Yes, they do break all the time if you use cheap/crappy parts and don’t follow the maintenance schedules. I bought my BMW E46 sedan with no less than 10 different CEL codes; they were from the car misfiring, running lean, and camshaft position sensors and the crank . A quick check of the spark plugs reveal that the previous owner hasn’t changed them at all since the car was new! The fuel filter was no different – it was extremely dirty (After all, she had 144k miles on her), and the owner also had replaced both of the camshafts and the crankshaft position sensors with cheap aftermarket units – that didn’t work properly. Replacing all of those parts – and giving her some new filters and cleaning her up has gotten her working as good as new.


TL;DR German cars break if you don’t take care of them – or use cheap parts. Follow the maintenance schedule and give it OEM parts and it’ll run forever.


Bought her for $1500 broken, fixed her with $300 of simple parts and consumables. Not bad for one of the best sedans ever made.


Japanese cars are more reliable.”

Yes, I’ll concede that Japanese cars are in general more reliable, but they are definitely not more durable. Those words are not interchangeable; to be reliable means working without fault for a certain period of time, and being replaced afterwards; for example, your iPhone is a reliable product. It’ll work for a few years, after of which you’re expected to chuck it in the trash and replace it with a new one.

The old German cars are durable – they might not be trouble free all the time, but given proper care, they will last for decades. Next time you go out, look around – you’ll see quite a few old Porsches, BMWs, Mercedes, and VWs – you won’t see any old Japanese car, for that matter.

For a more in depth analysis of this concept, read this article on Road and Track by Jack Baruth.


And finally,

The labor to fix them is expensive”

Yes, it can be – if you go to the wrong people, like the stealership. Go to a competent mechanic who specializes in German cars and you’ll be set. For example, I go to Auto Risen in Concord, California. The skills of the mechanics there are top notch, and with these kinds of cars it pays to not be cheap to start with.

Of course, you can always pick up a Chilton or Haynes repair manual, or use Google to find how to fix your issue and do it yourself; this has saved me a ton of money.


The Truth


So, how does one buy a quality German car on a retail salary? It’s quite simple:

1. Have reasonable expectations.

You won’t be able to buy a new S-Class on your retail salary – sorry, but if you wanted to do that you need a real job, and it better be a very well paying one. No matter – all the fun German cars are the older ones, anyways. For example, older Golfs, 3/5/7 Series, Boxsters – all of those are quite affordable in upkeep, and all can be had for under $10,000.

2. Be prepared to get your hands dirty.

Working on your own cars is a very good idea for many reasons:

  • You save yourself hundreds of dollars in labor costs.
  • You learn how to do things yourself and become more self sufficient.
  • You form a more intimate bond with your companion.
  • You feel very good about yourself afterwards – because you did something yourself.
  • And finally, you learn more about how cars work – and the many different branches of physics that they use.
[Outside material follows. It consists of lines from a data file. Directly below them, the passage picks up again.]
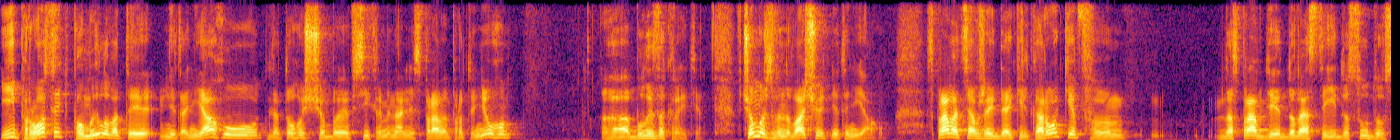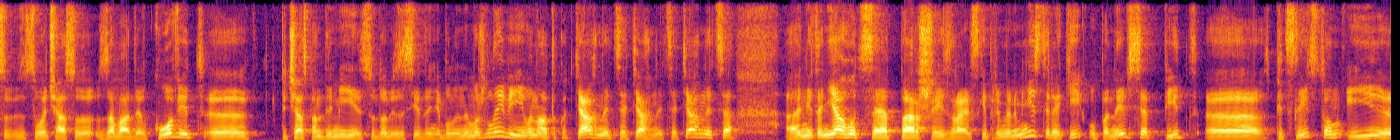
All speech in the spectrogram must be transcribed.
і просить помилувати Нетаньягу для того, щоб всі кримінальні справи проти нього були закриті. В чому ж звинувачують Нетаньягу? Справа ця вже йде кілька років. Ем, Насправді довести її до суду свого часу завадив ковід. Е, Під час пандемії судові засідання були неможливі, і вона так тягнеться, тягнеться, тягнеться. Е, Нетаньягу це перший ізраїльський прем'єр-міністр, який опинився під, е, під слідством і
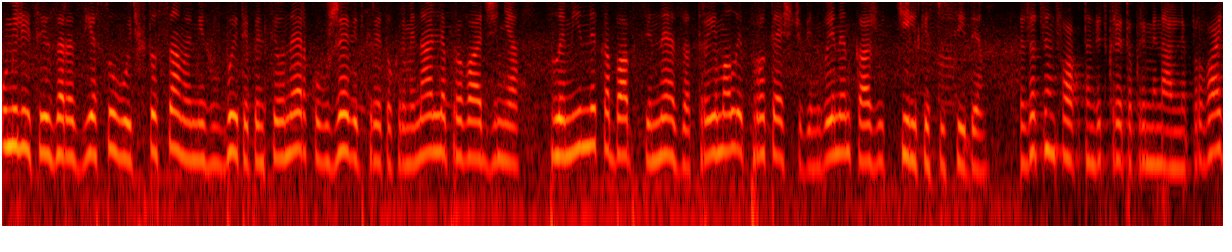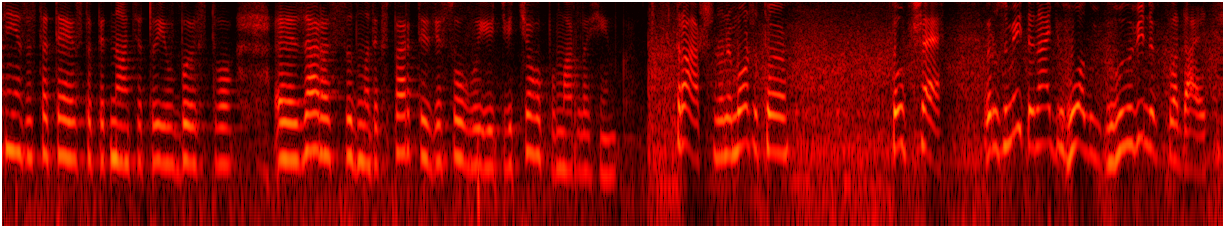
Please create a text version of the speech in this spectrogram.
У міліції зараз з'ясовують, хто саме міг вбити пенсіонерку. Вже відкрито кримінальне провадження. Племінника бабці не затримали. Про те, що він винен, кажуть тільки сусіди. За цим фактом відкрито кримінальне провадження за статтею 115 вбивство. Е, Зараз судмедексперти з'ясовують, від чого померла жінка. страшно, не можу, то, то взагалі. Ви розумієте, навіть в голові, в голові не вкладається.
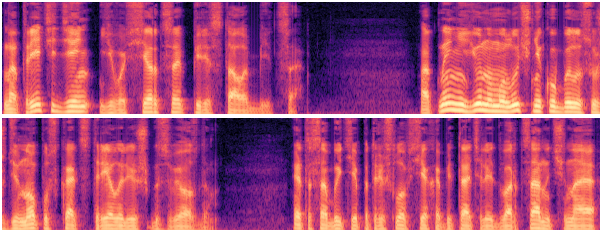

With those two guidelines in mind, all you need to do now is determine which fine automobile you desire, and save your pennies for it. Stay tuned; I’ll start writing lists of good, affordable German cars you can buy on your retail salary here soon.


(The cover image was made by Andrew Mytro: check him out on Instagram @andrewmytro).

2 Replies to “How to Afford a German Car on a Retail Salary”

Leave a Reply

Your email address will not be published. Required fields are marked *

This site uses Akismet to reduce spam. Learn how your comment data is processed.